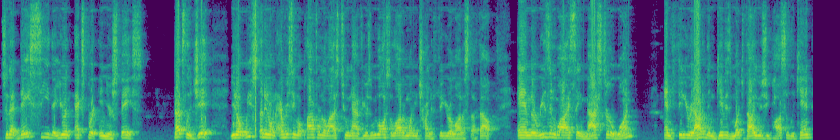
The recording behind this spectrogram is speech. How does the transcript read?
so that they see that you're an expert in your space. That's legit. You know, we've studied on every single platform the last two and a half years. We lost a lot of money trying to figure a lot of stuff out. And the reason why I say master one and figure it out and then give as much value as you possibly can,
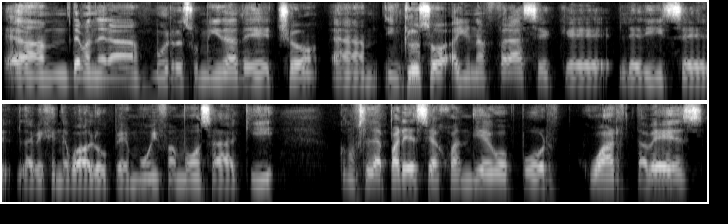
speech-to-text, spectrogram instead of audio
de manera muy resumida, de hecho, incluso hay una frase que le dice la Virgen de Guadalupe muy famosa aquí, cuando se le aparece a Juan Diego por cuarta vez,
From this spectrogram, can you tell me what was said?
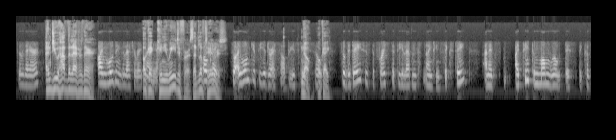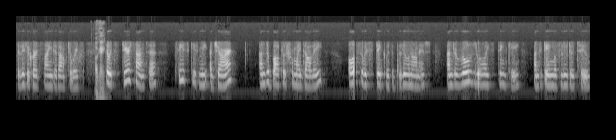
still there. And do you have the letter there? I'm holding the letter right Okay, now. Okay, can you read it first? I'd love to hear Okay, it. so I won't give the address, obviously. No, So, okay. So the date is the first of the 11th, 1960, and it's. I think the mum wrote this because the little girl signed it afterwards. Okay. So it's dear Santa, please give me a jar and a bottle for my dolly, also a stick with a balloon on it, and a Rolls Royce dinky and a game of Ludo too.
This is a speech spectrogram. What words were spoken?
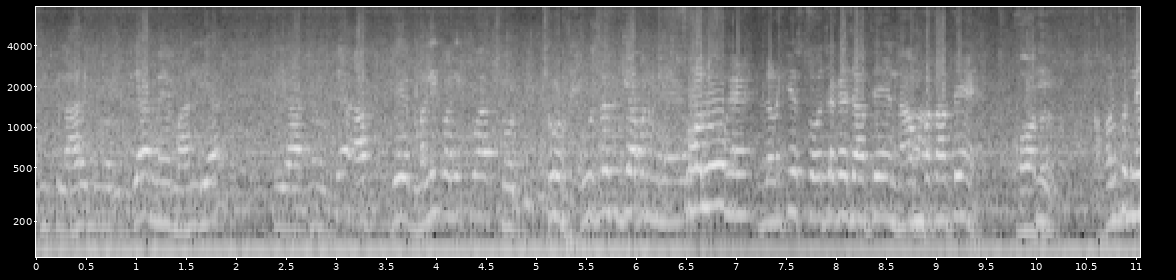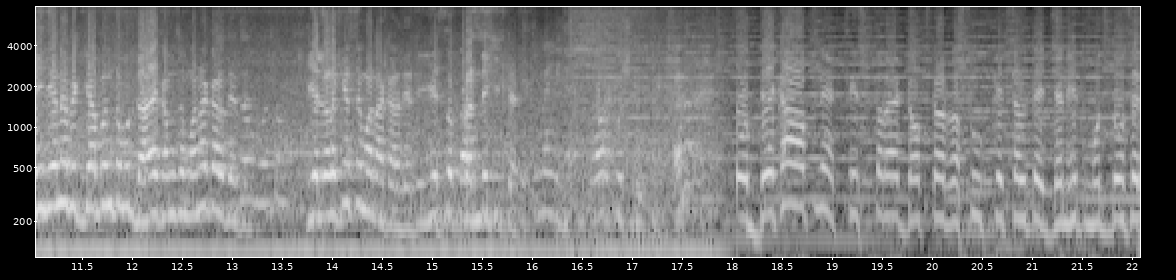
अभी फ़िलहाल वो रुक गया मैं मान लिया कि आपने रुक गया। आप ये मलिक वलिक को आप छोड़ दीजिए। छोड़ दीजिए। दूसरा विज्ञापन मिलेगा सौ लोग हैं लड़के सौ जगह जाते हैं नाम हाँ। बताते हैं। और अपन को नहीं देना विज्ञापन तो वो डायरेक्ट हमसे मना कर तो देते तो ये लड़के से मना कर देते ये सब करने की क्या इतना ही है और कुछ नहीं है ना? तो देखा आपने किस तरह डॉक्टर रसूख के चलते जनहित मुद्दों से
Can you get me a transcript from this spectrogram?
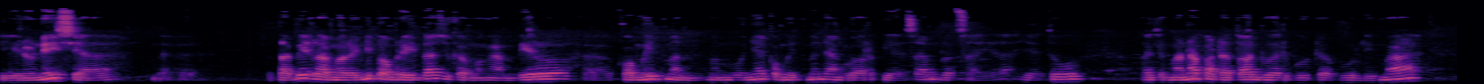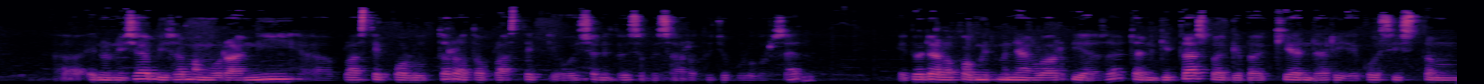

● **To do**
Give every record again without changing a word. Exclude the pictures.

● **Result for this exercise**
The recording behind this spectrogram is speech. How does the transcript read?
so that they see that you're an expert in your space. That's legit. You know, we've studied on every single platform the last two and a half years. We lost a lot of money trying to figure a lot of stuff out. And the reason why I say master one and figure it out and then give as much value as you possibly can,
speech-to-text, spectrogram instead of audio
de manera muy resumida, de hecho, incluso hay una frase que le dice la Virgen de Guadalupe muy famosa aquí, cuando se le aparece a Juan Diego por cuarta vez,
From this spectrogram, can you tell me what was said?
still there. And do you have the letter there? I'm holding the letter right Okay, now. Okay, can you read it first? I'd love to hear Okay, it. so I won't give the address, obviously. No, So, okay. So the date is the first of the 11th, 1960, and it's. I think the mum wrote this because the little girl signed it afterwards. Okay. So it's dear Santa, please give me a jar and a bottle for my dolly, also a stick with a balloon on it, and a Rolls Royce dinky and a game of Ludo too.
This is a speech spectrogram. What words were spoken?
अभी फ़िलहाल वो रुक गया मैं मान लिया कि आपने रुक गया। आप ये मलिक वलिक को आप छोड़ दीजिए। छोड़ दीजिए। दूसरा विज्ञापन मिलेगा सौ लोग हैं लड़के सौ जगह जाते हैं नाम हाँ। बताते हैं। और अपन को नहीं देना विज्ञापन तो वो डायरेक्ट हमसे मना कर तो देते तो ये लड़के से मना कर देते ये सब करने की क्या इतना ही है और कुछ नहीं है ना? तो देखा आपने किस तरह डॉक्टर रसूख के चलते जनहित मुद्दों से
Can you get me a transcript from this spectrogram?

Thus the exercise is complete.